The Aral Sea and why it's declining in size
The Aral Sea is situated in Kazakhstan - Uzbekistan (the main basin countries are Afghanistan, Kazakhstan, Tajikistan, Turkmenistan and Uzbekistan) Central Asia. It was formerly the Soviet Union. The two rivers that feed the Aral Sea are the Amu Darya in the south and the Syr Darya in the east. It has a surface area of 17,160 km2. The main function of the sea is in cotton production in central Asia. Here water is diverted from the rivers Amu Darya and Syr Dayra to irrigate monocultural plantations.
The sea has reduced in size; by 2007, it had declined to 10% of its original size, splitting into four lakes - the North Aral Sea, the eastern and western basins of the once far larger South Aral Sea, and one smaller lake between the North and South Aral Seas.

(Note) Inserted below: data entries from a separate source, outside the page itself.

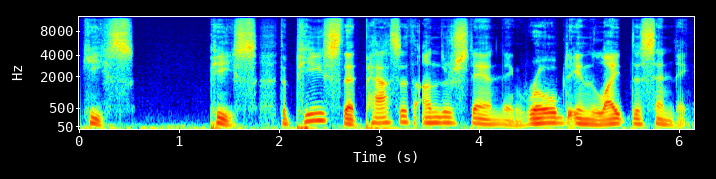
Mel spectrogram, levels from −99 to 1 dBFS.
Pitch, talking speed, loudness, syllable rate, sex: 110 Hz, 100 wpm, -19 LUFS, 4.3 syllables/s, male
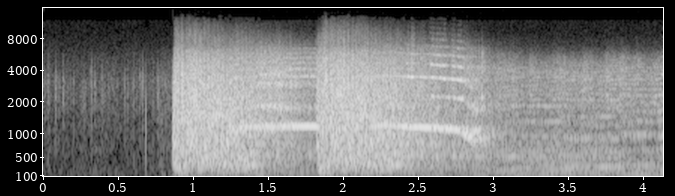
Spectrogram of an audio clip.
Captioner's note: gunshots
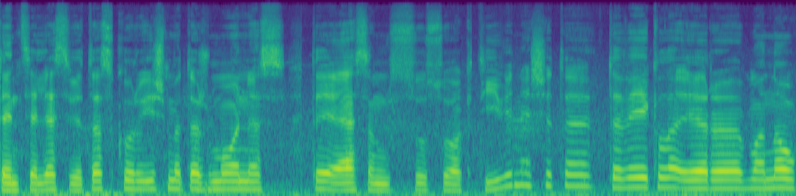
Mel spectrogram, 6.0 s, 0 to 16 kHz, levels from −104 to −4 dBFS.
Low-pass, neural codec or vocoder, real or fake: 14.4 kHz; none; real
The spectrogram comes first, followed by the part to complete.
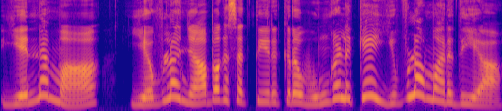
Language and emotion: Tamil, surprised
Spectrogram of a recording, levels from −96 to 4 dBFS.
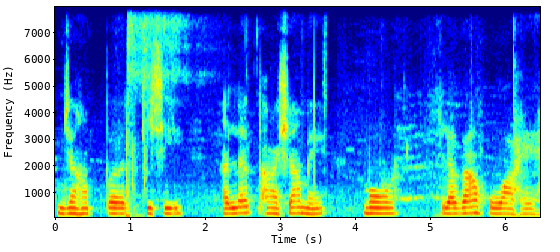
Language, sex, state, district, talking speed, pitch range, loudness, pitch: Hindi, female, Chandigarh, Chandigarh, 95 wpm, 205-220 Hz, -17 LUFS, 210 Hz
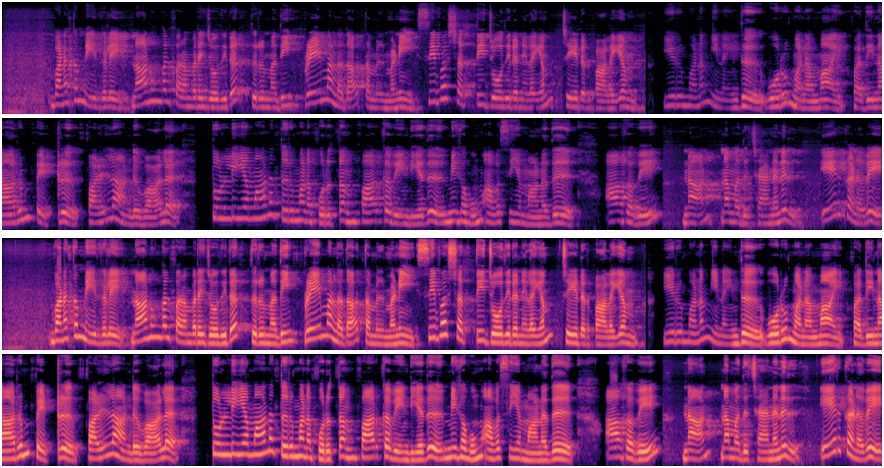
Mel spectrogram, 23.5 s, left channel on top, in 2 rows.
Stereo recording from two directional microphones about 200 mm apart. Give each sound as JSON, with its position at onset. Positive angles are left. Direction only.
{"t": 0.7, "sound": "a woman's voice", "side_deg": -50}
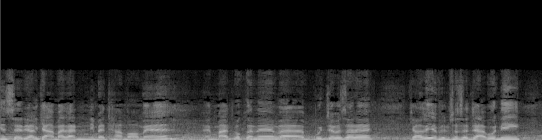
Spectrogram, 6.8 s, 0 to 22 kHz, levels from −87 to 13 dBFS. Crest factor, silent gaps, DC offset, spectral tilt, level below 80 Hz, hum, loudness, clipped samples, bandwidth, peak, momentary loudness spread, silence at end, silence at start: 14 dB; none; under 0.1%; -6.5 dB/octave; -58 dBFS; none; -21 LUFS; under 0.1%; 11.5 kHz; -6 dBFS; 5 LU; 0 s; 0 s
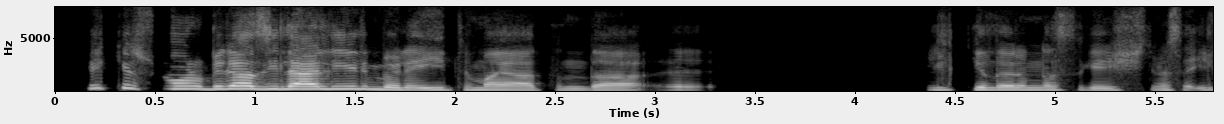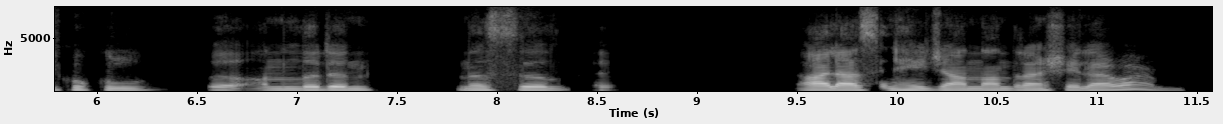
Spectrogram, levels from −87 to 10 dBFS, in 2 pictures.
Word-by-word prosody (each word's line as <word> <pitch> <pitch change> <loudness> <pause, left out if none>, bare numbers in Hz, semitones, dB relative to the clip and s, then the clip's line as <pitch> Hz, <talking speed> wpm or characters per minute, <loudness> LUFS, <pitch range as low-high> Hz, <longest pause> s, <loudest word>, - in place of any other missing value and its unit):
Peki, 305 +2 -3
sonra 255 -2 0
biraz 255 -1 +7
ilerleyelim 240 -1 +6
böyle 185 -3 +2
eğitim 170 -1 -2
hayatında 150 -1 -1
eee 150 -1 -9 1.1
İlk 175 -2 -10
yılların 180 -1 +1
nasıl 165 -2 -7
geçti? 150 -1 -8
Mesela 150 +1 -10
ilkokul, 155 -1 -7 0.3
ııı, 140 -1 -5
a - - -21
anıların 145 +1 -1 0.4
nasıl? 145 0 -3 0.2
Eee. 140 - -15 0.9
Hâlâ 145 +1 +3
seni 140 +1 -7
heyecanlandıran 140 0 -2
şeyler 140 +1 -4
var 195 +5 -5
mı? 120 -7 -23
150 Hz, 130 wpm, -22 LUFS, 145-180 Hz, 1.1 s, biraz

By 2009, the south-eastern lake had disappeared and the south-western lake had retreated to a thin strip at the extreme west of the former southern sea.
The maximum depth of the North Aral Sea is 42 m (138 ft) (as of 2008).
The main cause of the shrinking was by the diversion of the inflowing Amu Dar'ya and Syr Dar'ya rivers to provide irrigation water for local croplands, such as central asia's rice and cotton production. These diversions dramatically reduced the river inflows, causing the Aral Sea to shrink by more than 50%, to lose two-thirds of its volume, and to greatly increase its salinity. At the current rate of decline, the Aral Sea has the potential to disappear completely by 2020.
The ecosystems of the Aral Sea and the river deltas feeding into it have been nearly destroyed, due to the much higher salinity. The receding sea has left huge plains covered...